I had a job interview last week. It was your usual fare: questions about past experience; asking what I’d bring to the position; explanation of where the company is headed – I’m sure you’ve all been through it. What was different for me was that it was the first interview in which my theatre work was brought into focus. Usually when I mention it, it’s in response to questions about what I do outside of work. Saying that I do theatre often results in blank stares, condescending raised eyebrows, and the occasional question of “Have you ever done any real acting?”

My theatre experience wasn’t just a random topic of last week’s interview, it was central. It was the subject on which we spoke for the entirety of my time in the building. It was the first time in my life in which I had the opportunity to possibly do the one thing that I’ve often thought wasn’t possible: turn my love of theatre into a full-time job.

There’d just be one catch: I wouldn’t be as active in theatre as I am now.

It wasn’t just a question of time consumption – although that would have played a role – but it was the fact that I wouldn’t have been able to see the Bay Area theatre scene from the inside-out anymore. I’d be in a position that would have fundamentally changed my role in the “ecosystem” of the local theatre community. I’ve seen that community from almost every possible angle – actor, writer, director, stage manager, tech, box office manager, company member, auditor, set construction – and that includes the past work I’ve done that directly related to the new position. The difference is that this would permanently place me into a role I’d probably enjoy, but make it nearly impossible to do the theatre work I’ve come to love.

I walked out of the interview the same way I walked in: knowing that there are certain opportunities that only present themselves once, if ever. What makes those opportunities so unique isn’t just what you hope to gain from them, but also what you’d have to give up in order to do so. “Nothing important is ever easy,” as they say. When I finally got home after the interview – and an evening rehearsal – I came to the decision that if this opportunity was mine for the taking, then I’d go after it head-on and have no regrets about doing so.

Of course, the point of someone interviewing for a job is that the decision isn’t in their hands to begin with.

On Monday I got an e-mail from my interviewer. I didn’t get the position. I replied telling him how grateful I was to have interviewed that I hoped he’d contact me immediately if anything changed. I was disappointed that I wasn’t hired for a great job, but I was also relieved that I wouldn’t have to make such a major change in my theatre life. I’ve spent the majority of entries in this column pondering my position in the world of theatre, both in the Bay Area and beyond. I do this because each day I’m more certain of it than I was the day before.

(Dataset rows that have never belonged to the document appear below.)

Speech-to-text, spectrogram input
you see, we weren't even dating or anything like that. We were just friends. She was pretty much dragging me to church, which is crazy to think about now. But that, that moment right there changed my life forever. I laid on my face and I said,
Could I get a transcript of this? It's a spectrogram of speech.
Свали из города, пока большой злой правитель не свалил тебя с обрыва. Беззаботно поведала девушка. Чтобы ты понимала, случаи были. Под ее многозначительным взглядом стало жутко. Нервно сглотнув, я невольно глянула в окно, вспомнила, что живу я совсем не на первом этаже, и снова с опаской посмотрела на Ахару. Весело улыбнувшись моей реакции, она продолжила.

The evening after I received that e-mail, I went to rehearsal for the full production for which I’m rehearsing. The day before, I’d rehearsed my role in a play for this week’s ShortLived (a play written by fellow ‘Pub columnist Anthony Miller and directed Colin Johnson, who’s writing and directing the ‘Pub show for May). The day before that, I saw the earlier round of ShortLived. I have a few auditions coming up and I’m making a schedule to finally start writing plays I’ve had on the back burner for quite some time now. That’s my place in our theatre “ecosystem,” and I kinda like it here.

I first named this column “In For a Penny” because I’m someone who will fully dedicate himself to something once he’s committed. Right now, that’s being an active theatre artist. Soon it might be taking a different role. Whatever it is, you can’t say I didn’t give it my all.

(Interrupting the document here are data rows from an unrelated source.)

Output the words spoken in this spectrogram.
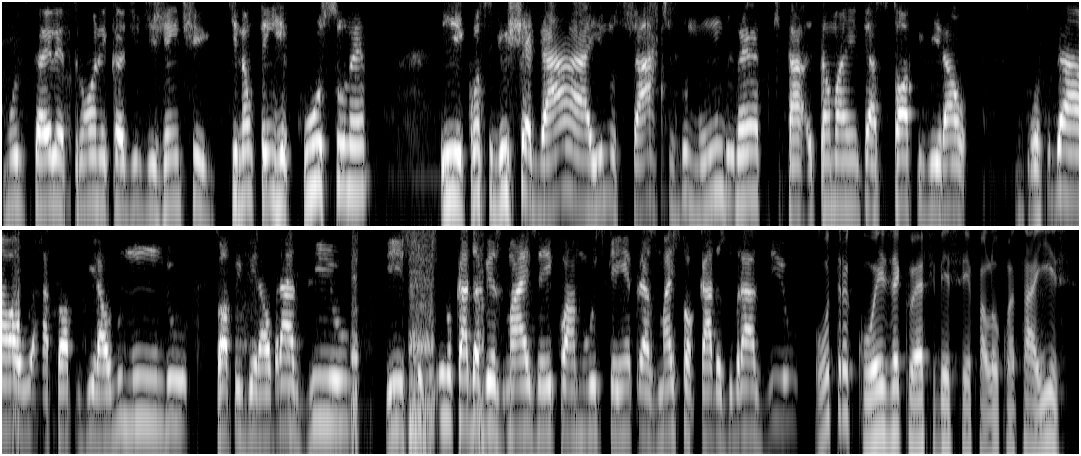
música eletrônica de, de gente que não tem recurso, né? E conseguiu chegar aí nos charts do mundo, né? Estamos tá, entre as top viral em Portugal, a top viral no mundo, top viral Brasil, e subindo cada vez mais aí com a música entre as mais tocadas do Brasil. Outra coisa que o FBC falou com a Thaís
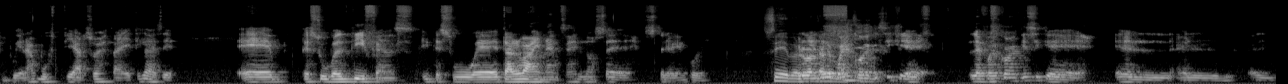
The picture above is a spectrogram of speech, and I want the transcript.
tú pudieras bustear sus estadísticas, es decir, eh, te sube el defense y te sube tal vaina, entonces, no sé, sería bien cool. Sí, pero... Pero no no le puedes coger que sí que, le puedes coger que sí que el, el, el,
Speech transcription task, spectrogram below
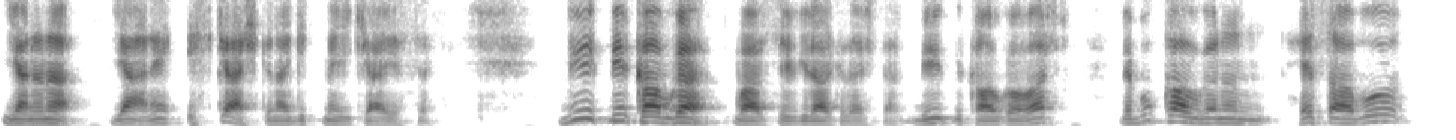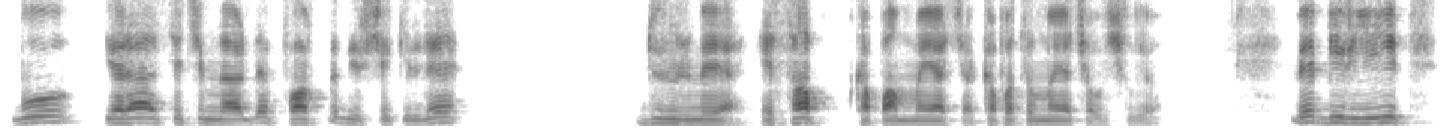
yanına yani eski aşkına gitme hikayesi. Büyük bir kavga var sevgili arkadaşlar. Büyük bir kavga var ve bu kavganın hesabı bu yerel seçimlerde farklı bir şekilde dürülmeye, hesap kapanmaya, kapatılmaya çalışılıyor. Ve bir yiğit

To observe Charles Lewis III in the aforementioned “ecosystem,” see him tonight and all this weekend in Round 4 of ShortLived at PianoFight. It also stars fellow ‘Pub members Sam Bertken & Andrew Chung and is biting commentary of contemporary SF. Give us the votes! All the votes!!!